Leyland for Governor

Granted, everyone bitched. He couldn’t do this right or that right. He certainly couldn’t manage a bullpen -- but what about the bullpen that Dombrowski gave him. I mean, come on, Ryan Perry was a future closer, right? A series of botched draft choices and ill-advised signings constantly led to the bullpen being the white whale to Leyland’s Captain Ahab. Ah, Captain Hook, the former Tigers manager created the modern bullpen. Sparky Anderson diminished the role of the starter and dramatized the role of the bullpen. Leyland turned out to be genius in the end. Those who complained would have welcomed him back by July of Ausmus’ first year.

"Bad" Ausmus

Ausmus was a colossal failure. His first month was great but after that, not so much. Ausmus brought a different approach for a month. The Tigers were stealing bases and being agressive, but a moratorium was placed on the aggressiveness on May 1. And from then on out, Ausmus’ Tigers teams were more like a ‘70s era Baltimore Orioles team: looking for that three-run home run. This is not necessarily all Ausus’ fault, though. During his second season in Detroit, the Tigers owner at the time, Mike Illitch, suddenly fired longtime GM Dombrowski and replaced him with his longtime assistant Al Avila.

What Really Happened?
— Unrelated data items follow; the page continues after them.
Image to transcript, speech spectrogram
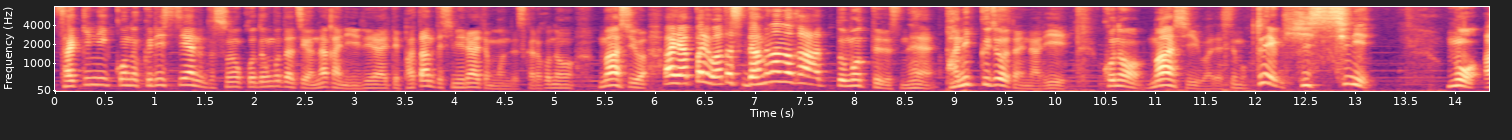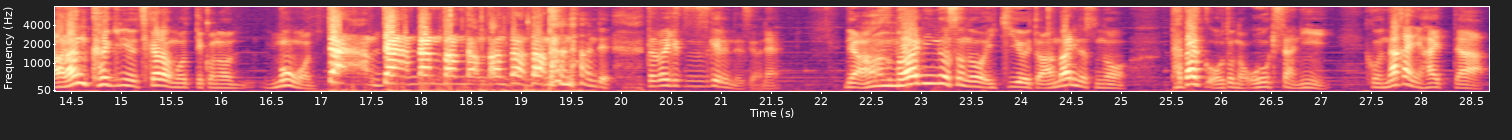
先にこのクリスチアーノとその子供たちが中に入れられてパタンって閉められたもんですから、このマーシーは、あ、やっぱり私ダメなのかと思ってですね、パニック状態になり、このマーシーはですね、もうとにかく必死に、もうあらん限りの力を持ってこの門をダーンダーンダーンダーンダーンダーンダンダンダンダンって叩き続けるんですよね。で、あまりのその勢いとあまりのその叩く音の大きさに、この中に入った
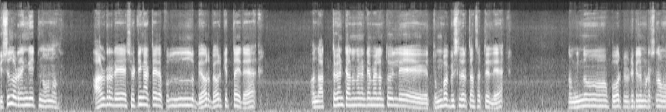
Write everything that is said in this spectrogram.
ಬಿಸಿಲು ನೋಡ್ರಿ ಹೆಂಗೈತಿ ನೋನು ಆಲ್ರೆಡಿ ಶೂಟಿಂಗ್ ಆಗ್ತಾ ಇದೆ ಫುಲ್ ಬೆವ್ರು ಬೆವ್ರು ಕಿತ್ತಾ ಇದೆ. ಒಂದು ಹತ್ತು ಗಂಟೆ, ಹನ್ನೊಂದು ಗಂಟೆ ಮೇಲಂತೂ ಇಲ್ಲಿ ತುಂಬ ಬಿಸಿಲು ಇರುತ್ತೆ ಅನ್ಸುತ್ತೆ ಇಲ್ಲಿ. ನಮ್ಗೆ ಇನ್ನೂ ಫೋರ್ ಫಿಫ್ಟಿ ಕಿಲೋಮೀಟರ್ಸ್ ನಾವು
I would still like to read a novel about WHAT HAPPENED! Dombrowski, despite his inability to put together a good bullpen, turned around an organization that was moribund for several years. Randy Smith was the umpteenth in a series of inept General Managers, so when Illitch paid the money to bring in Dombrowski to run the organization, the fan base was fired up. The jury is still out on Avila. His first offseason signings left a great deal of confusion (Zimmermann — only team bidding for him; Pelfrey — really a two-year package?; Mark Lowe — okay, maybe this one sort of made sense; Justin Upton — paid a lot of money). After the 2015 August reboot, the offseason was confusing, especially when the Tigers suddenly signed Upton. Upton was a good ballplayer, but didn’t necessarily fit at the time and situation of the rebooting team.
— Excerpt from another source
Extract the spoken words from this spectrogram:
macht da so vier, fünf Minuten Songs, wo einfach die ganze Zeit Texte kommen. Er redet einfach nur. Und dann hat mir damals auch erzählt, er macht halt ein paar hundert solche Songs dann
Next Era

Currently, Avila is still on as the GM; however, Ausmus is out as manager. The Tigers turn the page, seemingly. They have a young cast of characters and virtually no chance of signing any free agents of note in the offseason. The youngsters could make a difference. I wouldn’t be surprised to see the Tigers deal both Ian Kinsler and Jose Iglesias this winter. That would be a good move for the team and its history. The numbers they wear, #3 and #1 respectively, could finally be retired for Tigers legends Alan Trammell and Lou Whitaker. This deserves to happen. This has to happen at this point! It could be a tough couple of years for the Tigers, but the long-term outlook could be good. No question, though, they missed the boat on a World Championship in the best era of Tigers baseball.
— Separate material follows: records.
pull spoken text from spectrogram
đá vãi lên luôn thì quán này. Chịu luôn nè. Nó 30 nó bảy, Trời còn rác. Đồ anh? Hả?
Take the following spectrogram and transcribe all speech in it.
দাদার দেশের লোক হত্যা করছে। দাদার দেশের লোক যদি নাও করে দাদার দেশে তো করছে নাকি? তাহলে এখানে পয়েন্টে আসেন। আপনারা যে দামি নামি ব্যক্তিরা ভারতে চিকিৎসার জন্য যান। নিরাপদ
Comerica National Park

The Tigers have to build the team for the stadium. The team plays in one of baseball’s largest parks, so they need to do five things to compete and finally win a Championship.

  1. Build an outfield that has speed and can chase the ball down. The new era of Tigers baseball has to focus on defense. A defensive team in Comerica Park makes more sense than a power team. While you’re at it, build a defensive infield, as well. Defense will win a Championship.
  2. Don’t focus only on a pitching staff with the so-called “power arms.” Build a pitching staff that will keep opponents off balanced in a three-game series. Focus on quality pitchers who can win games. The Dombrowski power arm era didn’t lead to a title.
  3. Build a bullpen organically. Find and develop people within the organization who can be relievers and make it work. They did it with Drew Smyly and can do it with others.
  4. Harken back to the ‘80s and swipe bases. Make this team different from all others and exploit the stadium. Build a team that can run, run, run and keep opposing defenses completely off balance. Make the other teams make mistakes.
  5. Hire a manager who can develop a team and is willing to hire teachers as coaches who can build a team for the long run.

Let’s hope the Tigers can turn it around. Right now, they have the worst record in baseball.